Prompt: Applied to Emory University
I had never built a chair before; so, I dedicated one day to researching, designing, and picking up various materials. The second day was for construction. I measured and cut each piece of wood–a much more tedious task than I anticipated. Then I glued and drilled all of those pieces together, and on the third day, I sanded and painted. By the time I finished sanding, I had an impressive pile of sawdust at my feet. Like the previous steps, painting took longer than I thought, and the sun set as I finished the second coat. After a third coat and quick final sand the next day, the author’s chair was finally ready for delivery to Oliver Street Elementary School.
For the third consecutive year, my friends and I visited Mrs. Herrera’s second grade class in Newark, New Jersey. This year, we wanted to excite the students about writing, as many of them had below average writing skills or simply disliked writing in general. We brainstormed ideas and ultimately decided on building an author’s chair–a special chair in which students could sit and read aloud the stories they had written. I gladly volunteered to build the chair, even knowing it was going to be an ambitious and time-consuming project. When it was finally finished, I felt exhausted yet accomplished.
There was no question in my mind as to whether or not I had put my best effort into making that chair. Determined, focused, and productive, I worked for what I knew to be a great cause.
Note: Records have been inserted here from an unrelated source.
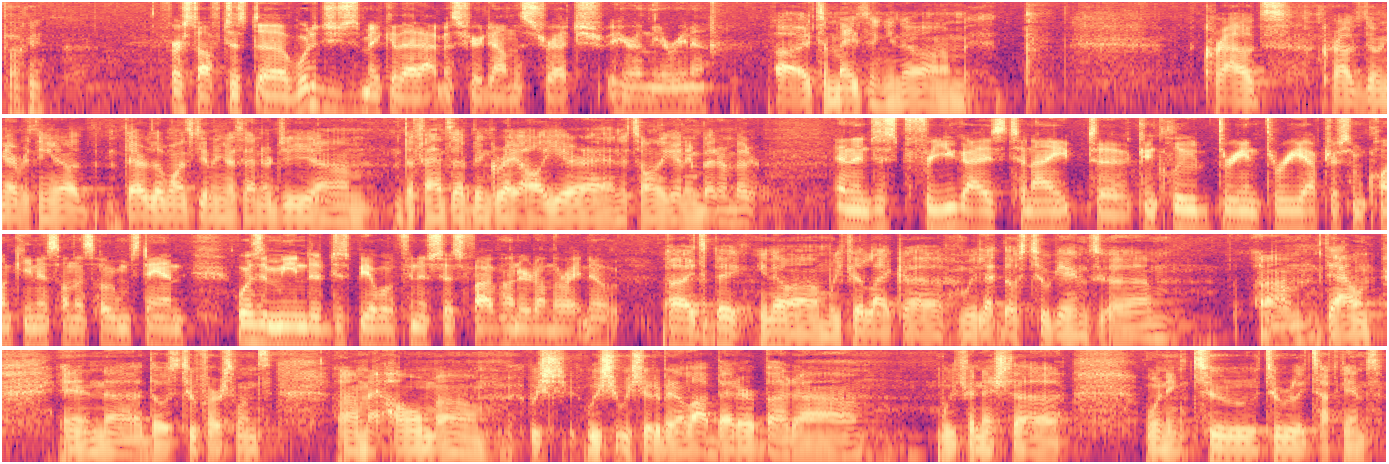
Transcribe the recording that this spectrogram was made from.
Talking. First off, just uh, what did you just make of that atmosphere down the stretch here in the arena? Uh, it's amazing, you know. Um, crowds, crowds doing everything. You know, they're the ones giving us energy. Um, the fans have been great all year, and it's only getting better and better. And then just for you guys tonight to conclude three and three after some clunkiness on this home stand, what does it mean to just be able to finish this 500 on the right note? Uh, it's big. You know, um, we feel like uh, we let those two games um, down in uh, those two first ones um, at home. Um, we, sh- we, sh- we should have been a lot better, but um, we finished uh, winning two two really tough games.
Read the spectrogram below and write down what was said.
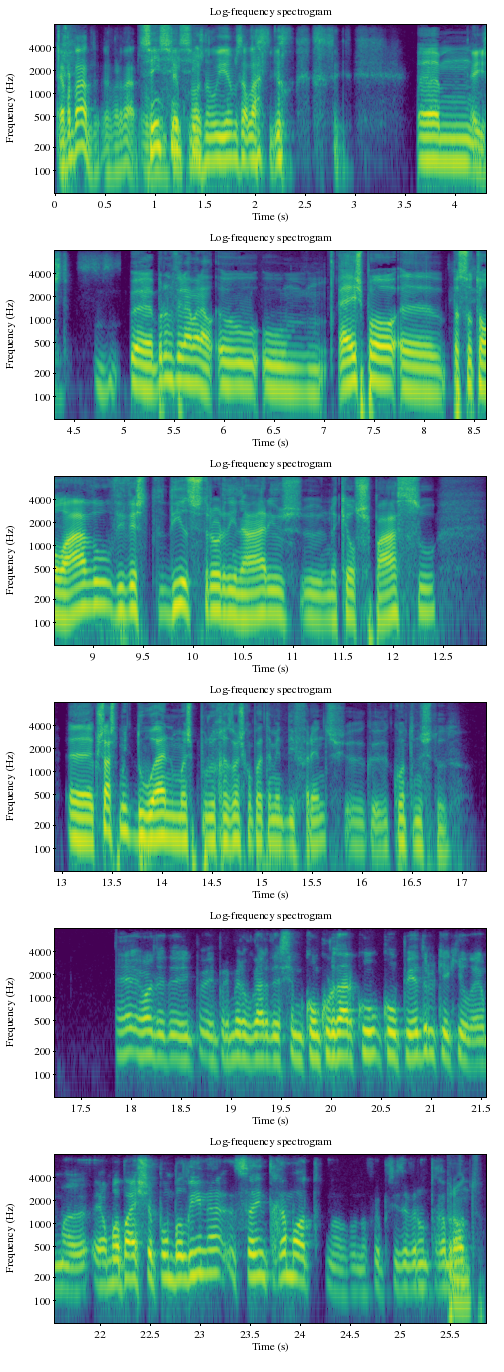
É verdade, é verdade. Sim, sim, sim. Nós não íamos a lá nenhum. Um, é isto. Uh, Bruno Vieira Amaral, o, o, a Expo uh, passou-te ao lado, viveste dias extraordinários uh, naquele espaço, Uh, gostaste muito do ano, mas por razões completamente diferentes. Uh, Conta-nos tudo. É, olha, em, primeiro lugar, deixa-me concordar com, com, o Pedro que aquilo é uma, é uma baixa pombalina sem terremoto. Não, não foi preciso haver um terremoto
However, despite that, I had doubts about my finished product. Due to the chair’s imperfections and simple design, I was nervous that Mrs. Herrera’s second grade class would dislike the gift I had made for them. But, I could not have been more wrong. When I presented the chair and watched the faces of those second graders light up, I was far from disappointed in what I had made. Instead, I was disappointed in myself–I had put little faith in something that reflected my best efforts. This sobering realization prompted me to look at my creation, as well as past achievements, in a completely different way.
For example, during last spring’s track season, I helped my 4×800 meter relay team win first place in the New Jersey State meet. However, I was the slowest runner on that relay, and because of this, I felt that I did not contribute as much as my faster teammates–even though without me the win would have been impossible. Additionally, I am an older brother to a three year old and six year old. I love spending time with them and teaching them new skills, but again, despite my efforts, I constantly felt like I could be doing more to be a better big brother. In both of these cases, I struggled to acknowledge what I had accomplished, and this is why the lesson I learned from building the author’s chair is so important to me.
Now when I think of the chair, I no longer criticize my effort or the finished product. Instead, I remember the faces of those second graders and find a sense of satisfaction that had too often eluded me. The fact that I am hard on myself has consistently pushed me to do my best; however, I no longer allow it to diminish my appreciation for my accomplishments, big or small.
Tips for Writing:
– Write about a particularly small moment in your life
– Try to show a lesson that you learned as a result of the event/experience
– Connect your learnings to other events in your life where you have changed/are changing
– Be as unique as possible
– Be a little vulnerable so long as the main message of your essay pertains to your own personal growth
– When you are finished with your essay, make sure that you are truly happy with it and that it reflects parts of your personality
Prompt: Applied to Emory University